“Cue ball physics are massively important,” he said. “You need to understand how that cue ball moves around the table and what degree of deflection the cue generates. That is directly related to a player’s performance. A stiffer cue pushes the ball more off line while a whippier shaft soaks up the impact, a bit like the kick point on a golf club and that keeps it straighter.
“When you go to places like Shanghai, where the humidity is high, the white doesn’t deflect as much around the table. The cue can make the difference. My coach Chris Henry and I actually contemplated the idea of walking out into the arena for the Shanghai Masters with three different cues. One standard cue, one for higher deflection and one for lower deflection. I’d start off with the standard one and go up or down depending on what was required. It is just getting over the stigma that you play with one cue and that is it. Until it works, everyone thinks you are completely off your head.
“I’d never rule out doing it because I think it is the future. We are a good way behind in snooker as far as technology is concerned. I believe in 50 years everyone will look back on us and think we were relics. You take one cue everywhere and expect it to perform the same. Roger Federer doesn’t use the same string tension wherever he goes. However, if a player came out with five different cues at a major snooker event you would think he had lost the plot.”
While Murphy is considering using multiple cues from a scientific perspective, two-time ranking event winner and cue collector Dale likes to make regular changes for aesthetic reasons. The Welshman has used upwards of 30 different cues throughout his career and attributes his switches to a fascination in the craftsmanship which goes into making them.
“You’d never see me play with a cue that didn’t look good,” he said. “I have never changed because I thought I was playing poorly or I was looking for a quick fix. The good thing is that when you try a new cue out you probably know within 10 minutes if it is going to work for you.
“When I won the 2007 Shanghai Masters, I only had the cue for a week before the event. After my first round match I decided that I needed to do some work on it because of the humid conditions. I am a self-taught French polisher and woodworker, so I can taper cues. With the help of one of the Chinese volunteers I managed to go to a shop and buy some sanding sealer with some abrasives and I tapered the shaft to create a tiny bit more flex. It worked out well and I played great for the rest of the week.
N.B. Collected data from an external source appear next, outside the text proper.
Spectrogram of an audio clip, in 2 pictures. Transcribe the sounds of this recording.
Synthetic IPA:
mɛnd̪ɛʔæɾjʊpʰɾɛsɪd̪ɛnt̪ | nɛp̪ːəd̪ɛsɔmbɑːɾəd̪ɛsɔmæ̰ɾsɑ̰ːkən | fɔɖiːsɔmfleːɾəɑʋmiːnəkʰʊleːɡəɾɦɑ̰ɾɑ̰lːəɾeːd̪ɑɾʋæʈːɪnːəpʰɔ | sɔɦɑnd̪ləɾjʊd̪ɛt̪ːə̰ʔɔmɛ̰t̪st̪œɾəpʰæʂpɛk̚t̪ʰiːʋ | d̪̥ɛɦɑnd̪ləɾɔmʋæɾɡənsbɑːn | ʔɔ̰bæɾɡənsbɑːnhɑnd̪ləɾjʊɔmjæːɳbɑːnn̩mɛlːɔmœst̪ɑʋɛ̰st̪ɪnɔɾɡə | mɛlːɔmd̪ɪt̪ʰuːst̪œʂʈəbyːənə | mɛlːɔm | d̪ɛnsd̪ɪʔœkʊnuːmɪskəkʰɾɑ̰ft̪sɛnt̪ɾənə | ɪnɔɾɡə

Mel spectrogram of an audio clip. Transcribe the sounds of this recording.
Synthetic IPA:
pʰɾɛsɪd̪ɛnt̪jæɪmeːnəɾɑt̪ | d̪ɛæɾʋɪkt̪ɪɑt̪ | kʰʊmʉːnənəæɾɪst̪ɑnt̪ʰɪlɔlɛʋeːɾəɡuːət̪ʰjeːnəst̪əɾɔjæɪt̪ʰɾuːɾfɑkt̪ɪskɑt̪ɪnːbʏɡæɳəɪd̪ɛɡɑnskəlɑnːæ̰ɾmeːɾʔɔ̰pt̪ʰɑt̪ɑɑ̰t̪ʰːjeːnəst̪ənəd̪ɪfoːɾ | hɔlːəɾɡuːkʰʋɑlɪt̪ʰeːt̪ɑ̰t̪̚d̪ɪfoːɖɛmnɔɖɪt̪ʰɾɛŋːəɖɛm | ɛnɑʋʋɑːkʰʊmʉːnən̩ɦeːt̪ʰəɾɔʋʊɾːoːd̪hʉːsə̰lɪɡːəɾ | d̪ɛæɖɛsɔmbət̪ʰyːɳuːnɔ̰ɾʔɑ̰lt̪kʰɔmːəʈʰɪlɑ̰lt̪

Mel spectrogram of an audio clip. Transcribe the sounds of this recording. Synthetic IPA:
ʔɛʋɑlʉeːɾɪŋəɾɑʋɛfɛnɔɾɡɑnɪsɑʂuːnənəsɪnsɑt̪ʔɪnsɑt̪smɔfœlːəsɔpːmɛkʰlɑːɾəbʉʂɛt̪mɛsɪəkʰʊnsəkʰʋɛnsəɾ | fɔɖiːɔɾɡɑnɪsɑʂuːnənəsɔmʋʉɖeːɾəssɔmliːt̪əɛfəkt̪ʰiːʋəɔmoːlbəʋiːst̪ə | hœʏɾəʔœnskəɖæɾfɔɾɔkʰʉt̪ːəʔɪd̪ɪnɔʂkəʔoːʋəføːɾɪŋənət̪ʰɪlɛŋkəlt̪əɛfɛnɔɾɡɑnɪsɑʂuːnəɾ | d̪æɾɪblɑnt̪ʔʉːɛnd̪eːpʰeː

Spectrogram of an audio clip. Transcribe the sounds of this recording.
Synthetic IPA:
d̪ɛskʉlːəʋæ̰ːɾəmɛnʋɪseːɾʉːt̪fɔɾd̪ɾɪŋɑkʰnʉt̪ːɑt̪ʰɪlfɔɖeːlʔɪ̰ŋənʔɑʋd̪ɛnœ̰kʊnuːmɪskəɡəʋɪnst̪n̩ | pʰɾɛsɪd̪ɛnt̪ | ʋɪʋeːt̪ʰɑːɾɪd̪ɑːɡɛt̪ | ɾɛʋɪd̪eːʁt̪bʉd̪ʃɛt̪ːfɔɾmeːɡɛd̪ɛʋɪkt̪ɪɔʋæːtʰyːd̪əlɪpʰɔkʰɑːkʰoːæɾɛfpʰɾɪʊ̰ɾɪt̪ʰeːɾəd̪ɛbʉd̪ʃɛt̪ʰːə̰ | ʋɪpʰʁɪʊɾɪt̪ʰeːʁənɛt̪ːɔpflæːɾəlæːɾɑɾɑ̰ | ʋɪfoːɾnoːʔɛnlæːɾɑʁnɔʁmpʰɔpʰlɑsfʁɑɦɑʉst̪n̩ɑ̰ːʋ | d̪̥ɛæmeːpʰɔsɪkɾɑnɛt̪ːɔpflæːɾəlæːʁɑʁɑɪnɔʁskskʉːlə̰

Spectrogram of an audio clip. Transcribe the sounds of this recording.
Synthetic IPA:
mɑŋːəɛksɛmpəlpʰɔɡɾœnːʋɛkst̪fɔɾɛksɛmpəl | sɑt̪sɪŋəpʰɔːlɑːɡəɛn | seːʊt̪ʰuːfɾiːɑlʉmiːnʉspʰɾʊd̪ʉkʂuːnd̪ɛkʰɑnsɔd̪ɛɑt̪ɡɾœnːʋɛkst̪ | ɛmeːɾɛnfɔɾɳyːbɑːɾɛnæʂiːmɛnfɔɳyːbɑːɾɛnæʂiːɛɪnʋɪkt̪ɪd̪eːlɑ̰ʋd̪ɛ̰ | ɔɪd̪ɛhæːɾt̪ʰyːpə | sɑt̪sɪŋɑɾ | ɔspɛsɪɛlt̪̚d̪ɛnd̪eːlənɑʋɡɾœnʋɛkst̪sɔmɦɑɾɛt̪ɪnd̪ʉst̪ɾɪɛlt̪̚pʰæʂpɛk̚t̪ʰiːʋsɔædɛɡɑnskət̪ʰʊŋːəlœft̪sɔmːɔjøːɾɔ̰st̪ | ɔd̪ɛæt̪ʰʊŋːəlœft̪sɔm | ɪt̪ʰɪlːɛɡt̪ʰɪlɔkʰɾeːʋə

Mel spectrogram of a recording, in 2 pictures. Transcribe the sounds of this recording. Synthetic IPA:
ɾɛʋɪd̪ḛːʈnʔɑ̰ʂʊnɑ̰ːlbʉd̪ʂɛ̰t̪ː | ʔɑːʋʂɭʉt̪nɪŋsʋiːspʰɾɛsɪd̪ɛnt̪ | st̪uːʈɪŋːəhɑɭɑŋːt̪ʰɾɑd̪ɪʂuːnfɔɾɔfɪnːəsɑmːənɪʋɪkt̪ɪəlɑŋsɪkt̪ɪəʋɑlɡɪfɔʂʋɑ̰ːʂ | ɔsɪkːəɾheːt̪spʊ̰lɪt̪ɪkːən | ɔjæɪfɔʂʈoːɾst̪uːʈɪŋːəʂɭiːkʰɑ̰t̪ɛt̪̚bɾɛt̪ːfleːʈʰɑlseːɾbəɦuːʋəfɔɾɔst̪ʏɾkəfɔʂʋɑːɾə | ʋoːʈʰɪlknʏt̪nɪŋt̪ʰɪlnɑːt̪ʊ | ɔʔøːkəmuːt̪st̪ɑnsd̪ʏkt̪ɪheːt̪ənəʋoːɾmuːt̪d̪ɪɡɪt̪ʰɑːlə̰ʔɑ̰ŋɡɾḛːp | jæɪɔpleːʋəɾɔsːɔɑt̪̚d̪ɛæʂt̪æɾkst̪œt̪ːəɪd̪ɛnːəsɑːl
“I just love timbers and find them beautiful. The sheer variety of woods, from coromandel timber to beautiful satinwood inlays, make cues amazing to hold and aesthetically pleasing. I have got rid of my cue collection now, but I used to have over 100 of them. I have actually considered going on the Antiques Roadshow a few times. I certainly could be their billiards expert if they ever needed one!”